                Considering the mutability of Shakespeare the man, it is hardly surprising that Anne Hathaway has become a channel on which writers sail their version of Shakespeare – family man, unhappy husband, child of nature.  It is too Scheil’s credit that while she presents and discusses these myriad Annes, she always keeps the reader aware of the true Anne, the one who we cannot know, who is impossible to know, but who deserves to be acknowledged simply because she is human.


Highly recommended.

Like Reblog Comment
show activity (+)
review 2018-05-03 12:36
A Real Sense of Otherness: "Exit West" by Mohsin Hamid
Exit West - Mohsin Hamid

I wonder if I might share some personal thoughts and experiences about SF in order to shed light on the way I read "Exit West"?


I must have been about 6 or 7 when I was in big trouble at school for refusing to read the books we were given, and disrupting lessons as a diversion.
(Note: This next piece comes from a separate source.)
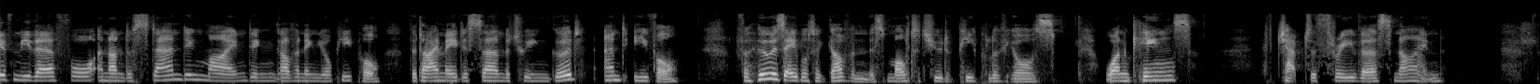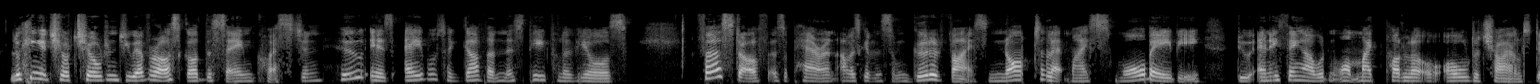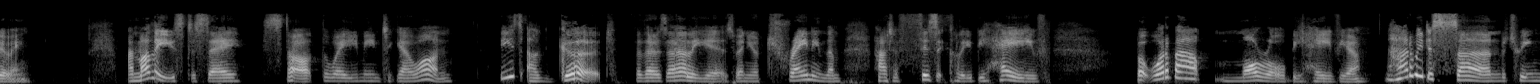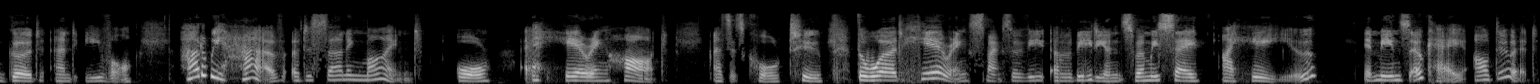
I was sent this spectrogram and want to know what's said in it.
Give me therefore an understanding mind in governing your people, that I may discern between good and evil. For who is able to govern this multitude of people of yours? 1 Kings chapter 3 verse 9. Looking at your children, do you ever ask God the same question? Who is able to govern this people of yours? First off, as a parent, I was given some good advice not to let my small baby do anything I wouldn't want my toddler or older child doing. My mother used to say, start the way you mean to go on. These are good for those early years when you're training them how to physically behave. But what about moral behavior? How do we discern between good and evil? How do we have a discerning mind? Or a hearing heart, as it's called too. The word hearing smacks of, of obedience. When we say, I hear you, it means, okay, I'll do it.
Janet and John's escapades were incredibly dull, I thought. My grandmother, and my mother must have got talking, because I shall never forget that first Wednesday evening when The Eagle landed on the mat at the front door. There was Dan Dare blasting off in the Anastasia to who knows where, with Digby and co, and I just had to know what they were saying in those speech bubbles. So I taught myself to read through SF, and interest in the genre, to varying degrees, stayed with me all my life. (As a matter of interest, I went from bottom of the class to top in reading, in less than a year!).


I read my first SF novel, Wells' "War of The Worlds", hiding in my bedroom in Lisbon, aged 14. Much of the SF I grew up on was about adventures in outer space, alien invasion, fear of the unknown, coming mainly through radio, TV, and comics. In the 80's, we had “Journey into Space” on the radio, and “Twilight Zone” on TV. The movies gave us “Them,” “The Day The Earth Stood Still”, ”Earth vs The Flying Saucers”, “Things To Come”, all about thrills and excitement. During the 90's and 2000's, more novels and short story collections began to appear, together with a number of blockbuster movies. But for most people in the Portugal, SF meant “Space 1999”, and “Star Trek”.



If you're into SF, read on.

Like Reblog Comment
show activity (+)
review 2018-04-29 15:29
"The Cat Bagger's Apprentice", by C.J. West
The Cat Bagger's Apprentice (Marking Time) - CJ West

Making Time book #2

Mr. West is great at tricking his readers’ imagination by leading us in one direction knowing full well that it was a ruse all along. Mid-way some of us will surely think we have figured out where the story was leading but hold tight you are in for a surprise, at the last moment he always pulls a curve and the results are far from what we may have presumed…..

Since it is a recurring theme that follows “The End of Making Time” although preferable, I really do not think it is a must to read it first. Re-education of the criminal justice system has revolutionized America: where once caught, you are arrested, tried, convicted and sentenced all in one day. In book #2 we have the story of computer hacker, Jordan Voss and what happens to him once he is moved to a special apartment where everything he does is monitored.

Change perspective and you will enjoy this story. The premise has its own merits, is quite original and gripping most of the time. It is one drama that does not reveal itself until the very last chapter, great twist. The best part in this story is how we are pulled into the characters psyche, bad and evil they will make you think….

Of course this book has a weird concept of the justice system but seen through the eyes of an author with great imagination is something to think about although I really do not think it would ever happen….well I hope so.

Like Reblog Comment
show activity (+)
review 2018-04-27 11:21
Lucky In Love Kasie West
Lucky in Love - Kasie West

Go To Bridget Blogs Books For My Thoughts.....(opens in new window/tab)

Like Reblog Comment
show activity (+)
review 2018-04-12 07:29
Pivot Point (#1) by Kasie West
Pivot Point - Kasie West

Bridget Blogs Books

More posts
Your Dashboard view:
Need help?